Shawn Rabideau: We do discuss social media in the sense of hash tagging their wedding. Many couples like to create a hashtag and display it so guests can use it during the wedding. But we also discuss if they want guests to put the phones away during the ceremony. I think that’s what’s important getting guests to pay attention to the ceremony.
4. What solutions do you offer the couple to combat the issue of social media?
Angela Proffitt: If I have a client that is not a fan; I offer communication suggestions, for example:
*If they have a website, they password protect it and there is verbiage on there to let the guests know that this is a private site for their eyes only and we say it in a sweet/cute way.
*The minister will announce it at the ceremony that they is a exclusive event and pictures are welcome but only to be shared with the couple.
*I have set up private Facebook pages or thru an app, where the pictures can be shared with the couple only and they have to approve them before they are posted publicly.
*I check their social media settings in their account to ensure that they are set up appropriately and if they want to review everything before it’s posted, then it’s set up that way.
*the extreme has been where I set up a “phone check” like a coat check. We have taken up phones before and have told guests to leave cameras and phone in their cars at the request of the couple and we share the professional pictures with the guests post party.
*It’s a part of my contract, asking couples if I can post pictures on my pictures page, with guests or without guests in there. Most say it’s fine, but I let them know that this is nothing more than to show future clients; you can view our gallery by venue here: http://angelaproffitt.smugmug.com/Weddings

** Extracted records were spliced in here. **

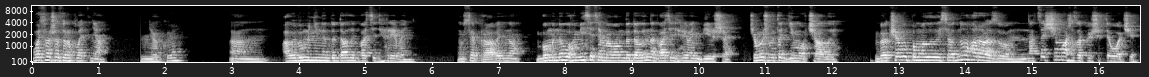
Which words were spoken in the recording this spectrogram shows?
Ось ваша зарплатня. Дякую. Ем, але ви мені не додали 20 гривень. Усе правильно. Бо минулого місяця ми вам додали на 20 гривень більше. Чому ж ви тоді мовчали? Бо якщо ви помилилися одного разу, на це ще можна заплющити очі,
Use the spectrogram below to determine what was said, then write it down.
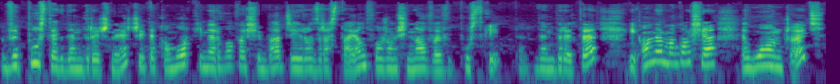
wypustek dendrycznych, czyli te komórki nerwowe się bardziej rozrastają, tworzą się nowe wypustki, dendryty i one mogą się łączyć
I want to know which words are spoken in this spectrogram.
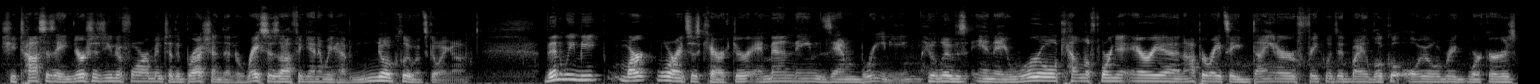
She tosses a nurse's uniform into the brush and then races off again, and we have no clue what's going on. Then we meet Marc Lawrence's character, a man named Zambrini, who lives in a rural California area and operates a diner frequented by local oil rig workers.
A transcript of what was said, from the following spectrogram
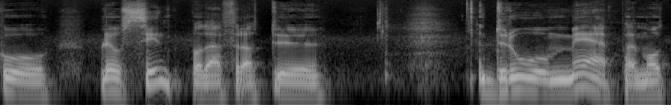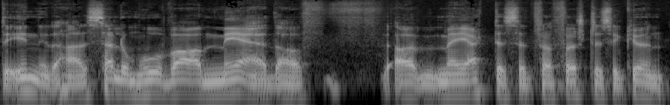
Hun, ble hun sint på deg for at du dro med på en måte inn i det her, selv om hun var med da, med hjertet sitt fra første sekund?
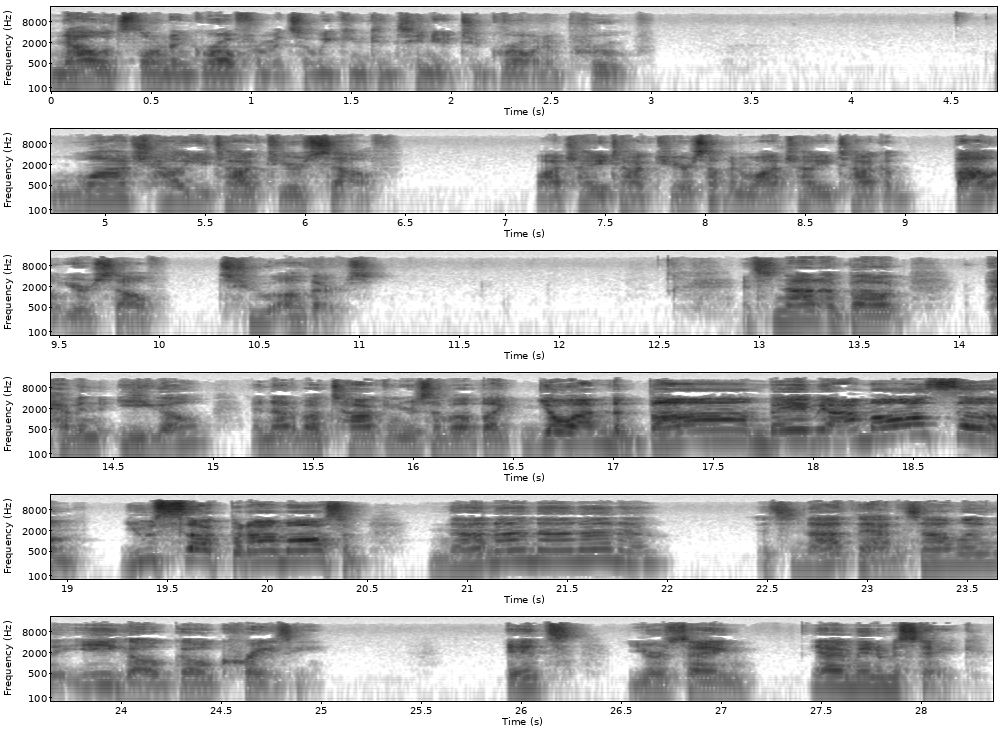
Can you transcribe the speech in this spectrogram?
Now let's learn and grow from it so we can continue to grow and improve. Watch how you talk to yourself. Watch how you talk to yourself and watch how you talk about yourself to others. It's not about having an ego and not about talking yourself up like, yo, I'm the bomb, baby. I'm awesome. You suck, but I'm awesome. No, no, no, no, no. It's not that. It's not letting the ego go crazy. It's you're saying, yeah, I made a mistake.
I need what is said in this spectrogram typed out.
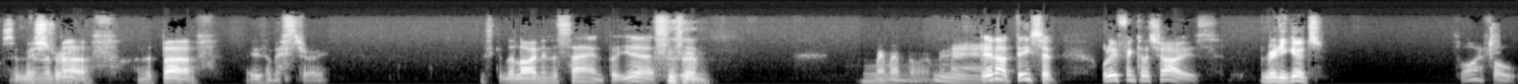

Shawn Rabideau: It would be okay to do an insert in your invitation that states when it is acceptable to post to social media sites. Additionally, It would also be acceptable to ask guests when NOT to post to social media sites. The thing to remember is social media is here to stay, it’s how you manage it. And at the very least guests will comply with the couples requests.